She wants insurance, the Guatemalan immigrant said, so that she can succeed in her family planning efforts and get back to work -- maybe even into a class to learn how to read and write, not only in English, but in her native Spanish as well.
"Everything here is very nice," she said about the bus. "You can talk about all your problems."
LaOrden said that since Mary's Center took over the bus, workers have given more than 500 screenings to patients and have followed up on all the prenatal cases they have seen. They have conducted more than 500 dental checkups and cleanings, more than 50 pregnancy tests and more than 140 HIV tests. So far, 600 children have been vaccinated, while more than 115 education sessions were given regarding folic acid, oral health, family planning and how to prevent sexually transmitted diseases or HIV infection. In addition, more than 850 people have signed up for one of the District's health insurance programs for low-income people and undocumented immigrants, either the D.C. Healthy Families program or the D.C. Healthcare Alliance.
The Mama & Baby Bus is the only health care van in the District that focuses on pregnant women and children and that offers dental care. It is one of 14 mobile units that operate in the city, most of which try to let residents know about health care services. The mobile units offer a range of services, from health care for the homeless to lead screening for children to mammograms for low-income women. There are also two pediatric care mobile units operated by Georgetown University Hospital and Children's Hospital.
"We all work . . . to complement one another," said Matthew Levy, medical director of community pediatrics at Georgetown University Hospital and a member of the community advisory board for the Mama & Baby Bus.

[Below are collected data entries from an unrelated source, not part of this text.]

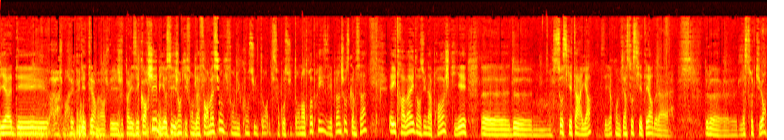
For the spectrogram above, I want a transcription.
Il y a des. Alors je me rappelle plus des termes, alors je vais, vais pas les écorcher, mais il y a aussi des gens qui font de la formation, qui font du consultant, qui sont consultants d'entreprise. Il y a plein de choses comme ça. Et ils travaillent dans une approche qui est de sociétariat, c'est-à-dire qu'on devient sociétaire de la, de la structure.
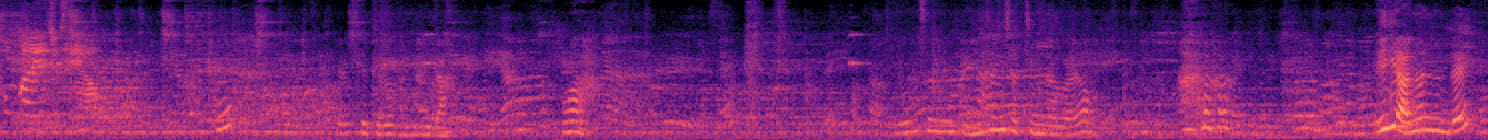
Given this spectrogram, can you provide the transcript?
통과해 주세요. 하고 이렇게 들어갑니다. 와 여기서는 또 인증샷 찍나봐요. 애기 안 왔는데?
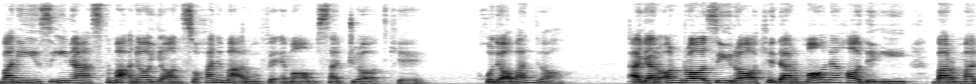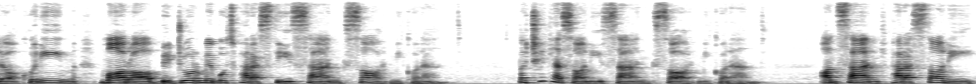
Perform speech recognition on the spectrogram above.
و نیز این است معنای آن سخن معروف امام سجاد که خداوندا اگر آن رازی را که در ما نهاده ای برملا کنیم ما را به جرم بتپرستی سنگسار می کنند و چه کسانی سنگسار می کنند آن سنگ پرستانی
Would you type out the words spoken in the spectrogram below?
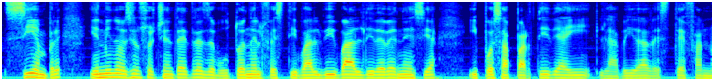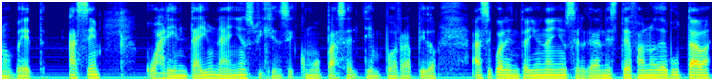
siempre. Y en 1983 debutó en el Festival Vivaldi de Venecia y pues a partir de ahí la vida de Stefano Bet hace 41 años, fíjense cómo pasa el tiempo rápido. Hace 41 años el gran Estefano debutaba,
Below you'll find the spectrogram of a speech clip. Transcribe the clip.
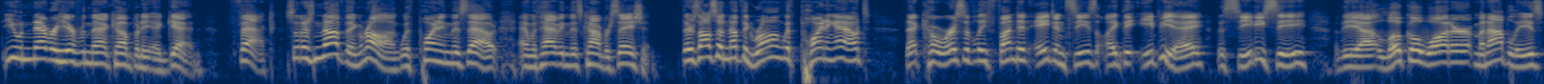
you never hear from that company again. Fact. So there's nothing wrong with pointing this out and with having this conversation. There's also nothing wrong with pointing out that coercively funded agencies like the EPA, the CDC, the uh, local water monopolies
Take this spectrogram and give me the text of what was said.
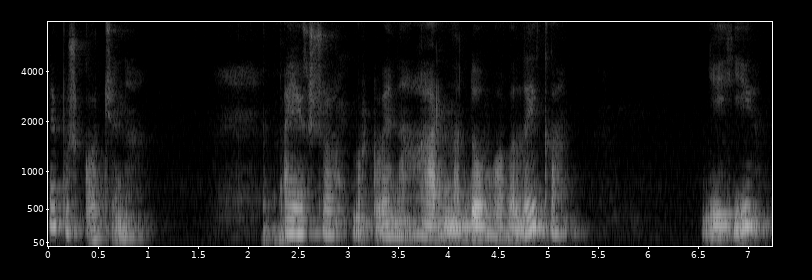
не пошкоджена. А якщо морквина гарна, довга, велика, її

"There's a disparity of resources here," he said. "Where the services are most needed, there are the fewest resources. Mobile health is exactly what's needed in this climate, although it should only be a temporary solution."